"You might have to live in China to get this: 'In Heaven you get take-out Chinese for dinner In Hell you get taken out by Chinese for dinner'. That's the essential oxymoron of eating in China; most Chinese food is delightful. Few occidentals have any problem with it, if they have some input in what is ordered. But Chinese do eat anything and everything. My theory is that during various famines, everything, including human flesh, got tried. Being great cooks, the Chinese came up with recipes for everything. Today many of the odd things survive as delicacies. As you know, I can curdle blood with my tales of what I have been served at banquets when there was no face-saving way to say "no".
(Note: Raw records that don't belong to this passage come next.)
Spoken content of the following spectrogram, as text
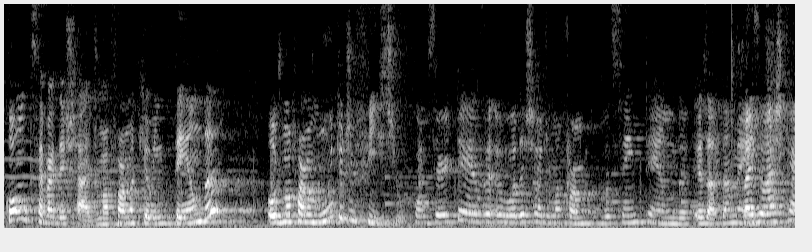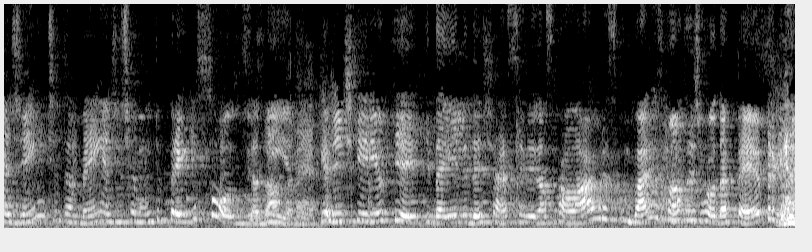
como que você vai deixar? De uma forma que eu entenda ou de uma forma muito difícil? Com certeza, eu vou deixar de uma forma que você entenda. Exatamente. Mas eu acho que a gente também, a gente é muito preguiçoso, sabia? Exatamente. Porque a gente queria o quê? Que daí ele deixasse as palavras com várias notas de rodapé pra que a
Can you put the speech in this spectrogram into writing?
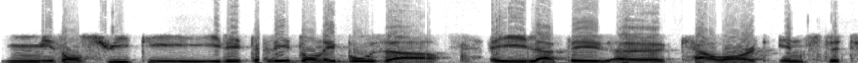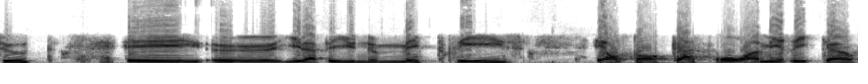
Mais ensuite, il, est allé dans les beaux-arts et il a fait euh, Cal Art Institute et euh, il a fait une maîtrise. Et en tant qu'Afro-Américain,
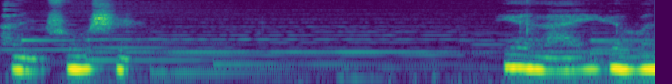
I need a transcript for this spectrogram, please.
很舒适。越来越温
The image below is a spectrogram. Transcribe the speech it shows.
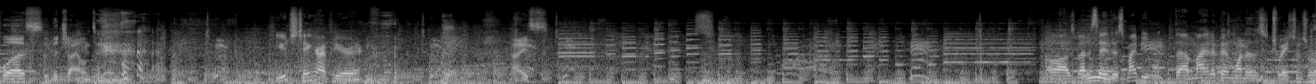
Plus the child. Huge ting up here. nice. Oh, I was about to say this might be that might have been one of the situations where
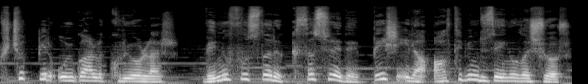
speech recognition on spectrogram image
küçük bir uygarlık kuruyorlar ve nüfusları kısa sürede 5 ila 6 bin düzeyine ulaşıyor.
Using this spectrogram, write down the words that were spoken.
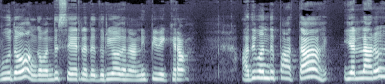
பூதம் அங்கே வந்து சேர்றதை துரியோதனை அனுப்பி வைக்கிறான். அது வந்து பார்த்தா எல்லாரும்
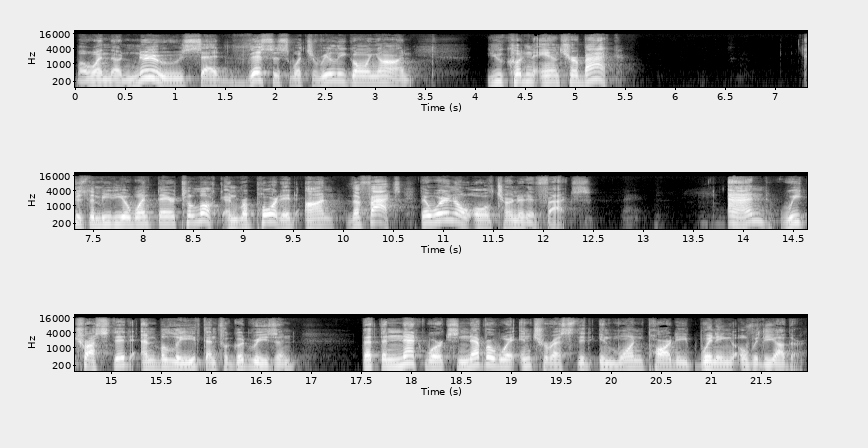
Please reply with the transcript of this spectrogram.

My most horrid memory is of April, 2000. I must have appeared ragged, shagged, and fagged by overwork, because all my Chinese friends insisted on feeding me penis for my vitality! (read on at your peril). I had grilled ox penis slices one day, deer penis soup (the penis is slit open and curls up in the soup, rather like a double-length vienna sausage). The crowning glory came at a dog meat banquet when the guest of honor, me, was forced to eat several steamed dog penises (penii?) in brown gravy. I know things about canine anatomy that only veterinarians should have to know: spongy tissue, there is a triangular piece of cartilege involved, etc. I also know things that vets mercifully never learn, like the chewy texture of dog scrotum and foreskin.

So, have I eaten crow? You bet-- in Tarlac, in Luzon. And goat--many times. Goat curry is available here in Chengdu!"

My comment: Some WAISers plan to visit Paul in Chengdu. They will surely want to try the local cooking.

Ronald Hilton - 2/13/02